[Given data Boundary: Start]
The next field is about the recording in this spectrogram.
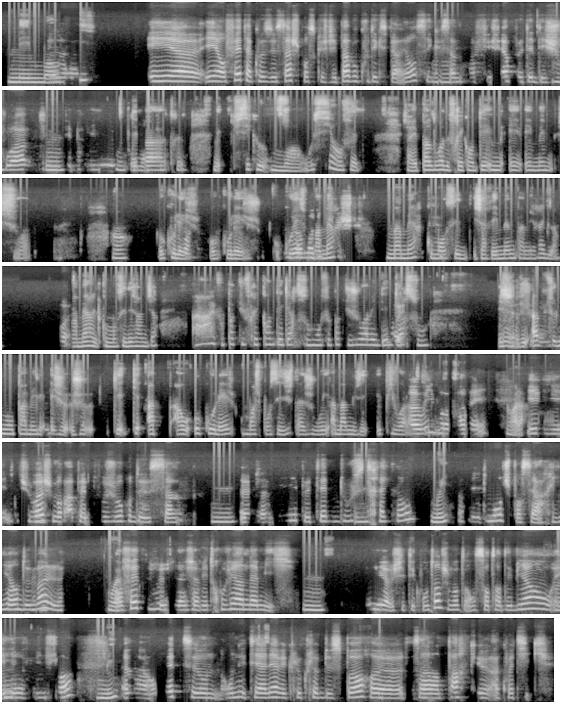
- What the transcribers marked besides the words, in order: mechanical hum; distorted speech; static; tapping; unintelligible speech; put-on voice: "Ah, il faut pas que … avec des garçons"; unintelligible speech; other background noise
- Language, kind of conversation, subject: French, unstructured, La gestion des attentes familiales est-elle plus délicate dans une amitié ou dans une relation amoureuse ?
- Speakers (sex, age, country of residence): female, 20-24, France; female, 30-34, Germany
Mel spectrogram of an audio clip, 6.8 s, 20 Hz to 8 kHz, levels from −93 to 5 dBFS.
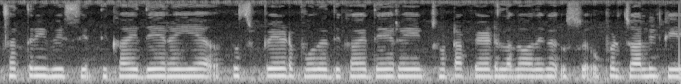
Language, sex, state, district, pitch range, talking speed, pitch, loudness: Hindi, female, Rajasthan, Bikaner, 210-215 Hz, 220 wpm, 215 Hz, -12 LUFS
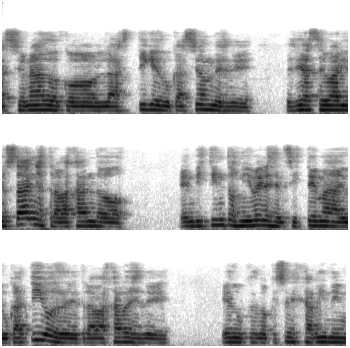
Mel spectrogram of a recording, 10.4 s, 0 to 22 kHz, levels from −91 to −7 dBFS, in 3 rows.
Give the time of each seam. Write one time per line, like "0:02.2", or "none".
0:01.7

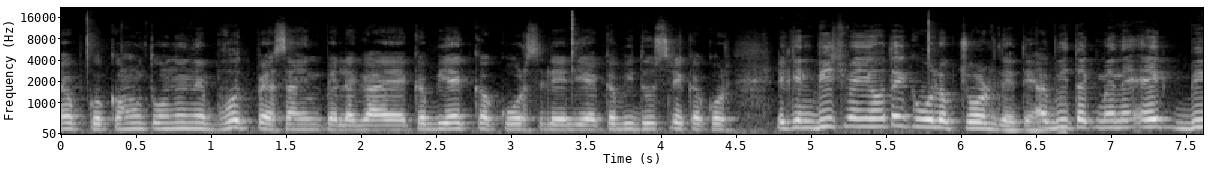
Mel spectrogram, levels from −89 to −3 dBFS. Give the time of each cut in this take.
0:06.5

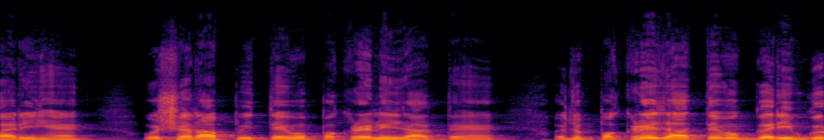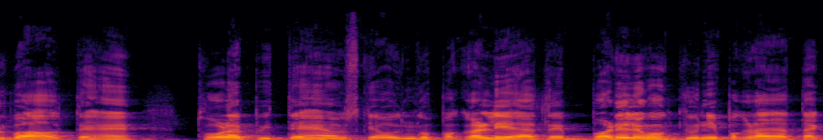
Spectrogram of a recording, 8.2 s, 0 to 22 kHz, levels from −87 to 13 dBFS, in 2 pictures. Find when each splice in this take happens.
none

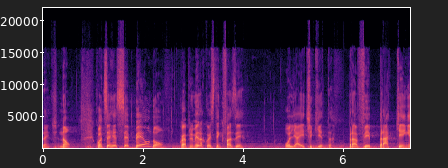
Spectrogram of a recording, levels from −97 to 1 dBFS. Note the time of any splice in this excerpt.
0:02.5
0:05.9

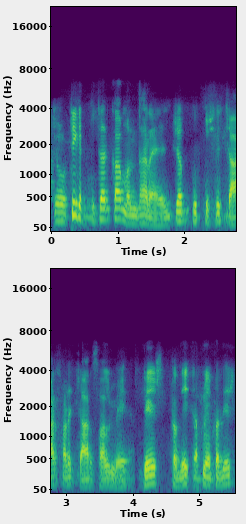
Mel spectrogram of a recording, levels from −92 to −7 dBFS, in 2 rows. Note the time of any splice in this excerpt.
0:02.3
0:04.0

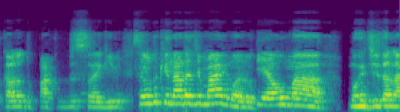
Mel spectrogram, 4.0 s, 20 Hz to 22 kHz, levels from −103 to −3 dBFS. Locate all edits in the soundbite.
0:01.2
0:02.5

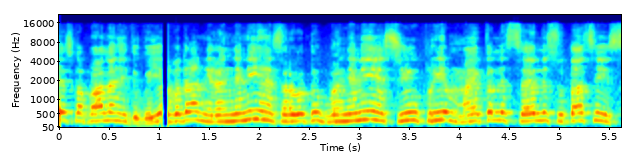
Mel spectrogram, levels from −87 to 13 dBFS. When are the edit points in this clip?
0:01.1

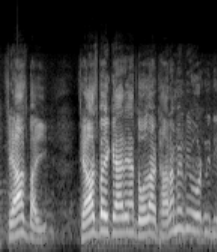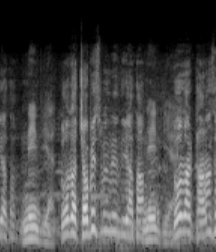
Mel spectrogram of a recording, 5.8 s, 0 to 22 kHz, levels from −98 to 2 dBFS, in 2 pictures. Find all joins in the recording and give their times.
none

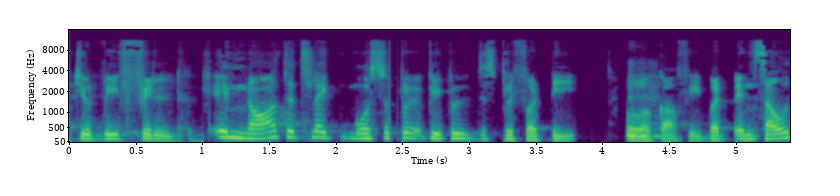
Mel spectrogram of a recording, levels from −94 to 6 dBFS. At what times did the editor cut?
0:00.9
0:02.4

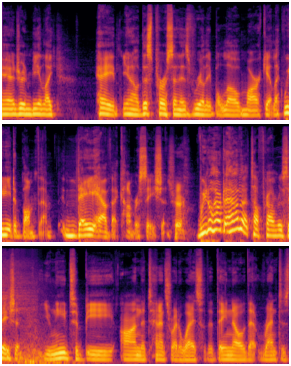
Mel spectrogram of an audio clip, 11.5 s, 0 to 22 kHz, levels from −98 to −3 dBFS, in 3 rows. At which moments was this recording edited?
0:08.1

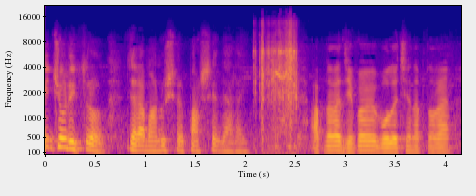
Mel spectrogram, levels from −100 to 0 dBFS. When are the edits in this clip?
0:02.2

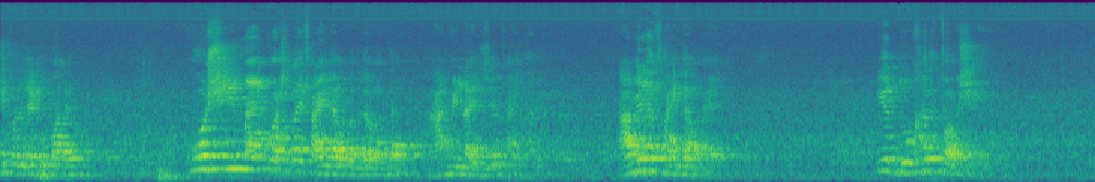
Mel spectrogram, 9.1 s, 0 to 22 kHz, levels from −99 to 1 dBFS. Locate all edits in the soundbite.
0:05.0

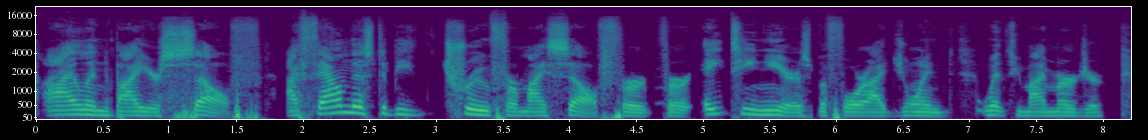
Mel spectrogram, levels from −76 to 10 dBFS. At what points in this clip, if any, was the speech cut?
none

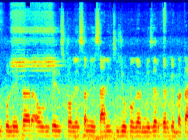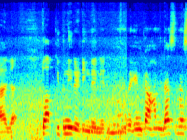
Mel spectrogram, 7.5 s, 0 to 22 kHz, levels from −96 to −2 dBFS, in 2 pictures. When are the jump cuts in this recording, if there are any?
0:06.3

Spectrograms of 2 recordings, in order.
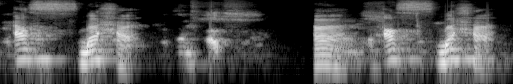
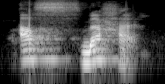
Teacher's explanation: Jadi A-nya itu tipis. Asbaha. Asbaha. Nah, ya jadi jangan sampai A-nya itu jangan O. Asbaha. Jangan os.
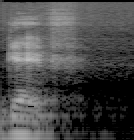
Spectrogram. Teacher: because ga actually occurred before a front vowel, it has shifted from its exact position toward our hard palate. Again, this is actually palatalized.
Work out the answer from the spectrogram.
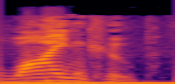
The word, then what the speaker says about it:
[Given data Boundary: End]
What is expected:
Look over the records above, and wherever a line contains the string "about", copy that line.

Task answer:
The next field is about the recording in this spectrogram.
The word, then what the speaker says about it:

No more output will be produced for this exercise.